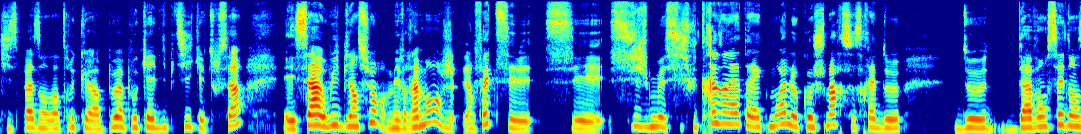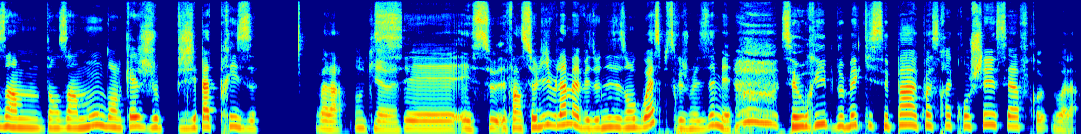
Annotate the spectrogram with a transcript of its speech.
qui se passe dans un truc un peu apocalyptique et tout ça. Et ça, oui, bien sûr, mais vraiment, en fait, c'est, c'est si je me, si je suis très honnête avec moi, le cauchemar, ce serait de, de d'avancer dans un dans un monde dans lequel je j'ai pas de prise. Voilà. c'est et ce enfin ce livre là m'avait donné des angoisses parce que je me disais mais c'est horrible le mec qui sait pas à quoi se raccrocher, c'est affreux. Voilà.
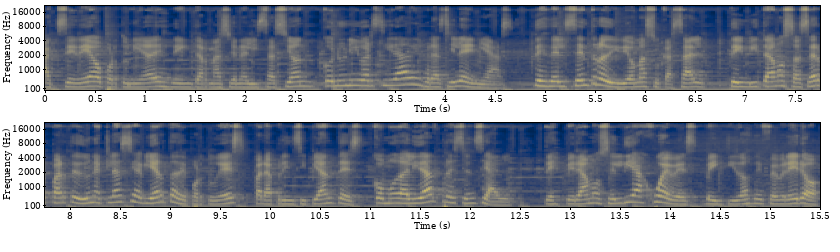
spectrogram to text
Accede a oportunidades de internacionalización con universidades brasileñas. Desde el Centro de Idiomas Ucasal te invitamos a ser parte de una clase abierta de portugués para principiantes con modalidad presencial. Te esperamos el día jueves 22 de febrero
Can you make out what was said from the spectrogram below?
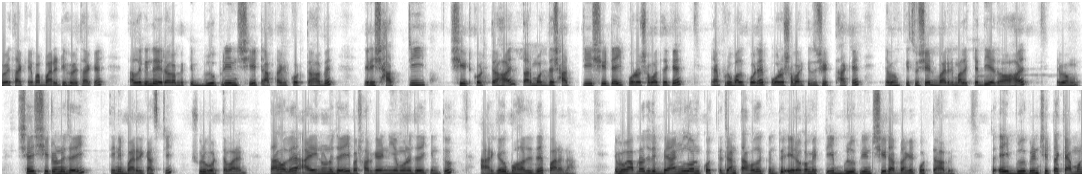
হয়ে থাকে বা বাড়িটি হয়ে থাকে, তাহলে কিন্তু এরকম একটি ব্লু প্রিন্ট শিট আপনাকে করতে হবে। এটি সাতটি শিট করতে হয়, তার মধ্যে সাতটি শিটেই পৌরসভা থেকে অ্যাপ্রুভাল করে পৌরসভার কিছু সিট থাকে এবং কিছু সিট বাড়ির মালিককে দিয়ে দেওয়া হয় এবং সেই সিট অনুযায়ী তিনি বাড়ির কাজটি শুরু করতে পারেন। তাহলে আইন অনুযায়ী বা সরকারি নিয়ম অনুযায়ী কিন্তু আর কেউ বাধা দিতে পারে না। এবং আপনারা যদি ব্যাংক লোন করতে চান, তাহলে কিন্তু এরকম একটি ব্লু প্রিন্ট শিট আপনাকে করতে হবে। তো এই ব্লু প্রিন্ট শিটটা কেমন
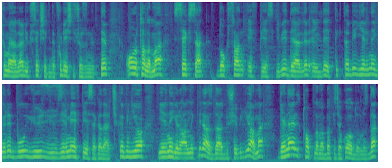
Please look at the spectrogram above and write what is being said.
Tüm ayarlar yüksek şekilde Full HD çözünürlükte. Ortalama 80 90 FPS gibi değerler elde ettik. Tabi yerine göre bu 100-120 FPS'e kadar çıkabiliyor. Yerine göre anlık biraz daha düşebiliyor ama genel toplama bakacak olduğumuzda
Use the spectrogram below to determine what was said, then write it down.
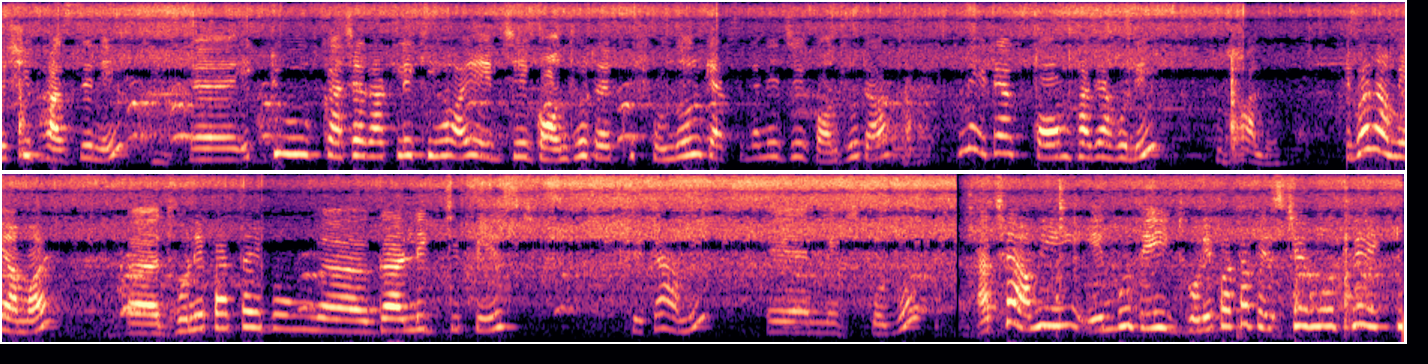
বেশি ভাজতে নেই। একটু কাঁচা রাখলে কি হয় এর যে গন্ধটা, খুব সুন্দর ক্যাপসিকামের যে গন্ধটা মানে এটা কম ভাজা হলেই ভালো। এবার আমি আমার ধনে পাতা এবং গার্লিক যে পেস্ট সেটা আমি মিক্স করব। আচ্ছা আমি এর মধ্যে এই ধনে পাতা পেস্টের মধ্যে একটু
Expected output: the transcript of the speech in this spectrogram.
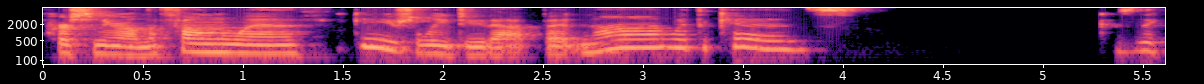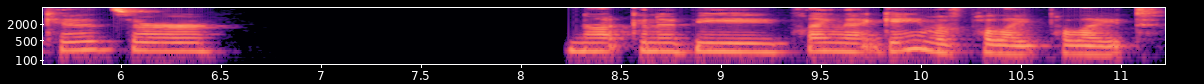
person you're on the phone with. You can usually do that, but not with the kids. Because the kids are not going to be playing that game of polite, polite.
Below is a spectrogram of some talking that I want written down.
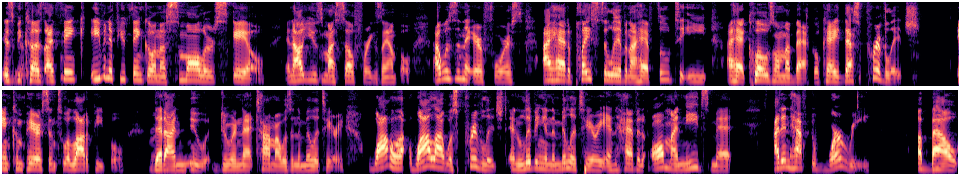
is Yeah. because I think even if you think on a smaller scale, and I'll use myself for example. I was in the Air Force. I had a place to live and I had food to eat. I had clothes on my back, okay? That's privilege in comparison to a lot of people that I knew during that time I was in the military. While while I was privileged and living in the military and having all my needs met, I didn't have to worry about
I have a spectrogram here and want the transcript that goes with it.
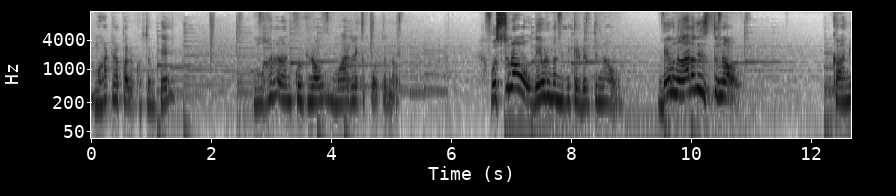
మాటలు పలుకుతుంటే మారాలనుకుంటున్నావు మారలేకపోతున్నావు. వస్తున్నావు దేవుడి మంది దగ్గర వెళ్తున్నావు. దేవుని ఆరాధిస్తున్నావు. కానీ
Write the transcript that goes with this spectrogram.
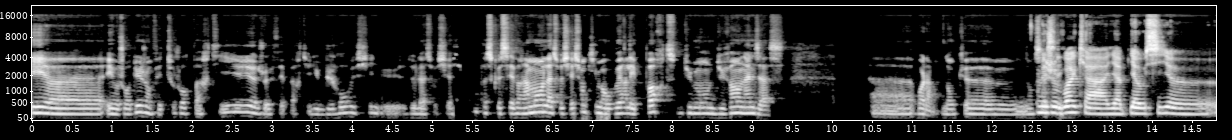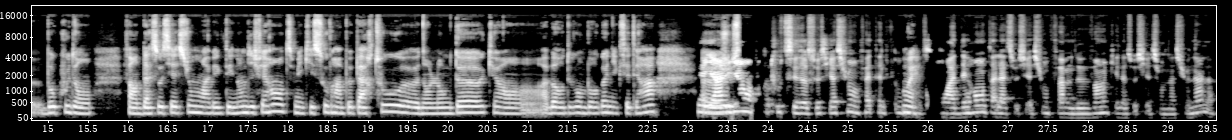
et heu et aujourd'hui, j'en fais toujours partie. Je fais partie du bureau aussi de l'association parce que c'est vraiment l'association qui m'a ouvert les portes du monde du vin en Alsace. Euh, voilà, donc, euh, donc ça, Mais je vois qu'il y a, y y aussi euh, beaucoup dans, enfin, d'associations avec des noms différentes, mais qui s'ouvrent un peu partout, euh, dans le Languedoc, en- à Bordeaux, en Bourgogne, etc. Mais il y a un juste, lien entre toutes ces associations. En fait, elles, font- ouais. elles sont adhérentes à l'association Femmes de Vin, qui est l'association nationale.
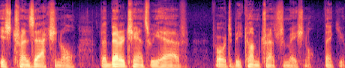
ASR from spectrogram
is transactional, the better chance we have for it to become transformational. Thank you.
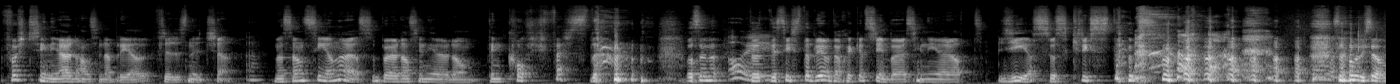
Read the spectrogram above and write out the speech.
Först signerade han sina brev Friedrich Nietzsche. Ja. Men sen senare så började han signera dem Den korsfäste. och sen, för det sista brevet han skickat till Strindberg är signerat Jesus Kristus. så liksom,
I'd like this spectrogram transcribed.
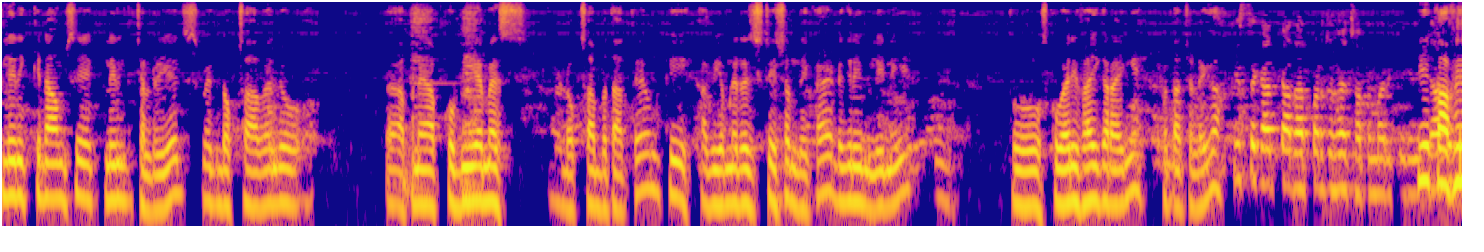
क्लिनिक के नाम से एक क्लिनिक चल रही है, जिसमें एक डॉक्टर साहब हैं जो अपने आप को बी डॉक्टर साहब बताते हैं। उनकी अभी हमने रजिस्ट्रेशन देखा है, डिग्री मिली नहीं है। तो उसको वेरीफाई कराएँगे पता चलेगा। किस शिकायत के आधार पर जो है छापेमारी की गई? ये काफ़ी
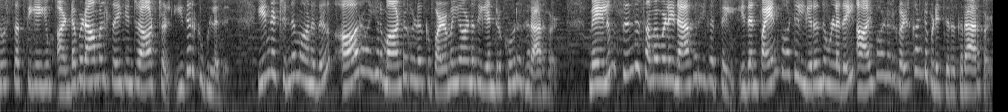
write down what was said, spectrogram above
துர்சக்தியையும் அண்டவிடாமல் செய்கின்ற ஆற்றல் இதற்கு உள்ளது. இந்த சின்னமானது ஆறாயிரம் ஆண்டுகளுக்கு பழமையானது என்று கூறுகிறார்கள். மேலும் சிந்து சமவெளி நாகரிகத்தில் இதன் பயன்பாட்டில் இருந்து உள்ளதை ஆய்வாளர்கள் கண்டுபிடித்திருக்கிறார்கள்.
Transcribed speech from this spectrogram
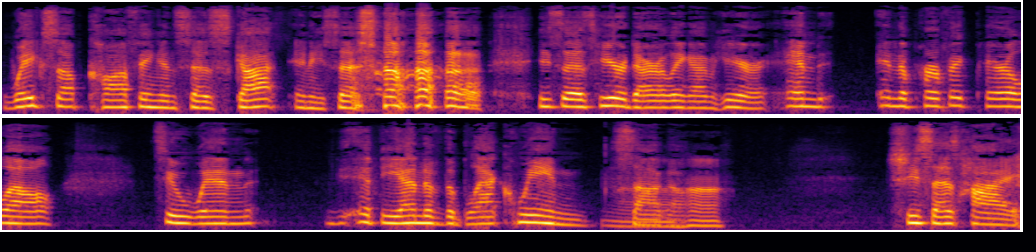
wakes up coughing and says, Scott, and he says, he says, here, darling, I'm here. And in the perfect parallel to when at the end of the Black Queen saga, Huh? she says hi.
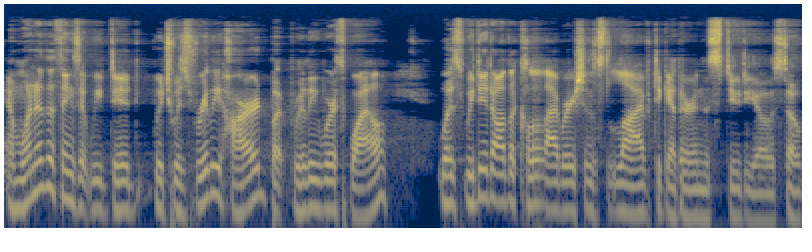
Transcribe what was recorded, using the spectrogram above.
and one of the things that we did which was really hard but really worthwhile was we did all the collaborations live together in the studio so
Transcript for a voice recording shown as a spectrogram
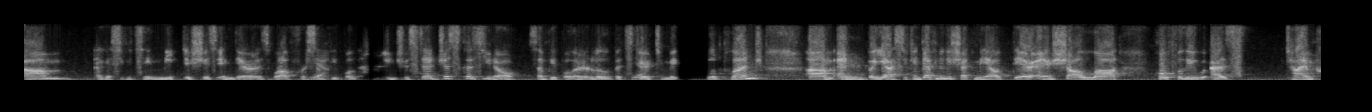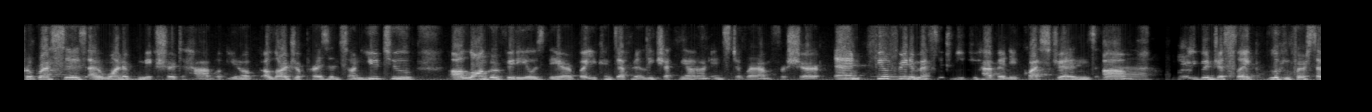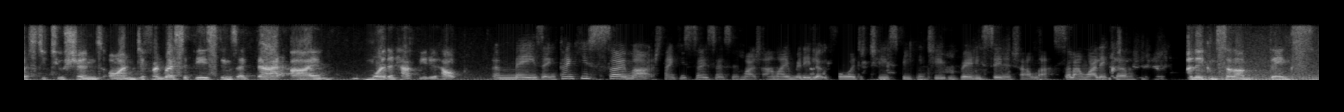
um, I guess you could say meat dishes in there as well for some yeah. people that are interested, just because you know some people are a little bit scared yeah. to make the plunge. Um, and but yes, you can definitely check me out there. And inshallah, hopefully as time progresses, I want to make sure to have you know a larger presence on YouTube, uh, longer videos there. But you can definitely check me out on Instagram for sure. And feel free to message me if you have any questions. Um, yeah. Um, even just like looking for substitutions on different recipes, things like that, I'm more than happy to help. Amazing. Thank you so much. Thank you so, so, so much. And I really look forward to speaking to you really soon, inshallah. Salaam alaikum. Alaikum salam. Thanks.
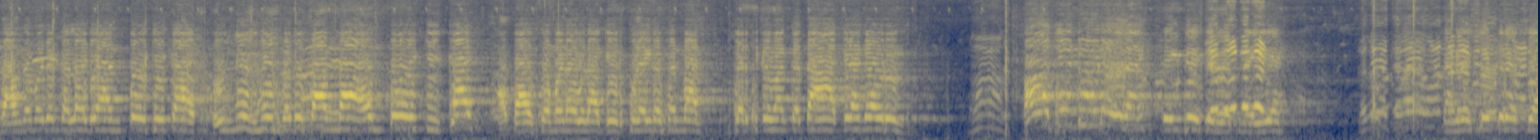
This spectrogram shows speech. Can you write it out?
सामन्यामध्ये कलाडी आणतोय की काय? उन्नीस वीसमध्ये सामना आणतोय की काय? आता असं म्हणावं लागेल. पुन्हा एकदा सन्मान. सरसी क्रमांक दहा क्रीडांगणावरून हा. हा चेंडू उडवलाय नाहीये चांगल्या क्षेत्राच्या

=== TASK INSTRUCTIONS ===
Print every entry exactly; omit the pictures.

=== SOLUTION ===
Annotate the spectrogram with a transcript of its speech.
qui se passe dans un truc un peu apocalyptique et tout ça. Et ça, oui, bien sûr, mais vraiment, en fait, c'est, c'est si je me, si je suis très honnête avec moi, le cauchemar, ce serait de, de d'avancer dans un dans un monde dans lequel je j'ai pas de prise. Voilà. c'est et ce enfin ce livre là m'avait donné des angoisses parce que je me disais mais c'est horrible le mec qui sait pas à quoi se raccrocher, c'est affreux. Voilà.
spectrogram to text
Accede a oportunidades de internacionalización con universidades brasileñas. Desde el Centro de Idiomas Ucasal te invitamos a ser parte de una clase abierta de portugués para principiantes con modalidad presencial. Te esperamos el día jueves 22 de febrero
Can you make out what was said from the spectrogram below?
হয়ে থাকে বা বাড়িটি হয়ে থাকে, তাহলে কিন্তু এরকম একটি ব্লু প্রিন্ট শিট আপনাকে করতে হবে। এটি সাতটি শিট করতে হয়, তার মধ্যে সাতটি শিটেই পৌরসভা থেকে অ্যাপ্রুভাল করে পৌরসভার কিছু সিট থাকে এবং কিছু সিট বাড়ির মালিককে দিয়ে দেওয়া হয় এবং সেই সিট অনুযায়ী তিনি বাড়ির কাজটি শুরু করতে পারেন। তাহলে আইন অনুযায়ী বা সরকারি নিয়ম অনুযায়ী কিন্তু আর কেউ বাধা দিতে পারে না। এবং আপনারা যদি ব্যাংক লোন করতে চান, তাহলে কিন্তু এরকম একটি ব্লু প্রিন্ট শিট আপনাকে করতে হবে। তো এই ব্লু প্রিন্ট শিটটা কেমন
Please look at the spectrogram above and write what is being said.
Tüm ayarlar yüksek şekilde Full HD çözünürlükte. Ortalama 80 90 FPS gibi değerler elde ettik. Tabi yerine göre bu 100-120 FPS'e kadar çıkabiliyor. Yerine göre anlık biraz daha düşebiliyor ama genel toplama bakacak olduğumuzda
Use the spectrogram below to determine what was said, then write it down.
বেশি ভাজতে নেই। একটু কাঁচা রাখলে কি হয় এর যে গন্ধটা, খুব সুন্দর ক্যাপসিকামের যে গন্ধটা মানে এটা কম ভাজা হলেই ভালো। এবার আমি আমার ধনে পাতা এবং গার্লিক যে পেস্ট সেটা আমি মিক্স করব। আচ্ছা আমি এর মধ্যে এই ধনে পাতা পেস্টের মধ্যে একটু
Expected output: the transcript of the speech in this spectrogram.
person you're on the phone with. You can usually do that, but not with the kids. Because the kids are not going to be playing that game of polite, polite.
Below is a spectrogram of some talking that I want written down.
is Yeah. because I think even if you think on a smaller scale, and I'll use myself for example. I was in the Air Force. I had a place to live and I had food to eat. I had clothes on my back, okay? That's privilege in comparison to a lot of people that I knew during that time I was in the military. While while I was privileged and living in the military and having all my needs met, I didn't have to worry about
I have a spectrogram here and want the transcript that goes with it.
మాటలు పలుకుతుంటే మారాలనుకుంటున్నావు మారలేకపోతున్నావు. వస్తున్నావు దేవుడి మంది దగ్గర వెళ్తున్నావు. దేవుని ఆరాధిస్తున్నావు. కానీ
Write the transcript that goes with this spectrogram.
et heu et aujourd'hui, j'en fais toujours partie. Je fais partie du bureau aussi de l'association parce que c'est vraiment l'association qui m'a ouvert les portes du monde du vin en Alsace. Euh, voilà, donc, euh, donc ça, Mais je vois qu'il y a, y y aussi euh, beaucoup dans, enfin, d'associations avec des noms différentes, mais qui s'ouvrent un peu partout, euh, dans le Languedoc, en- à Bordeaux, en Bourgogne, etc. Mais il y a un juste, lien entre toutes ces associations. En fait, elles, font- ouais. elles sont adhérentes à l'association Femmes de Vin, qui est l'association nationale.
ASR from spectrogram
is transactional, the better chance we have for it to become transformational. Thank you.
Read the spectrogram above and write out the speech.
Först signerade han sina brev Friedrich Nietzsche. Ja. Men sen senare så började han signera dem Den korsfäste. och sen, för det sista brevet han skickat till Strindberg är signerat Jesus Kristus. så liksom,
I'd like this spectrogram transcribed.
क्लिनिक के नाम से एक क्लिनिक चल रही है, जिसमें एक डॉक्टर साहब हैं जो अपने आप को बी डॉक्टर साहब बताते हैं। उनकी अभी हमने रजिस्ट्रेशन देखा है, डिग्री मिली नहीं है। तो उसको वेरीफाई कराएँगे पता चलेगा। किस शिकायत के आधार पर जो है छापेमारी की गई? ये काफ़ी
write down what was said, spectrogram above
துர்சக்தியையும் அண்டவிடாமல் செய்கின்ற ஆற்றல் இதற்கு உள்ளது. இந்த சின்னமானது ஆறாயிரம் ஆண்டுகளுக்கு பழமையானது என்று கூறுகிறார்கள். மேலும் சிந்து சமவெளி நாகரிகத்தில் இதன் பயன்பாட்டில் இருந்து உள்ளதை ஆய்வாளர்கள் கண்டுபிடித்திருக்கிறார்கள்.
Transcribed speech from this spectrogram
wakes up coughing and says, Scott, and he says, he says, here, darling, I'm here. And in the perfect parallel to when at the end of the Black Queen saga, Huh? she says hi.
Transcribe what was recorded, using the spectrogram above.
and one of the things that we did which was really hard but really worthwhile was we did all the collaborations live together in the studio so
Transcript for a voice recording shown as a spectrogram
um, I guess you could say meat dishes in there as well for some yeah. people that are interested, just because you know some people are a little bit scared yeah. to make the plunge. Um, and but yes, you can definitely check me out there. And inshallah, hopefully as time progresses, I want to make sure to have you know a larger presence on YouTube, uh, longer videos there. But you can definitely check me out on Instagram for sure. And feel free to message me if you have any questions. Um, yeah. Um, even just like looking for substitutions on different recipes, things like that, I'm more than happy to help. Amazing. Thank you so much. Thank you so, so, so much. And I really look forward to speaking to you really soon, inshallah. Salaam alaikum. Alaikum salam. Thanks.
This spectrogram shows speech. Can you write it out?
सामन्यामध्ये कलाडी आणतोय की काय? उन्नीस वीसमध्ये सामना आणतोय की काय? आता असं म्हणावं लागेल. पुन्हा एकदा सन्मान. सरसी क्रमांक दहा क्रीडांगणावरून हा. हा चेंडू उडवलाय नाहीये चांगल्या क्षेत्राच्या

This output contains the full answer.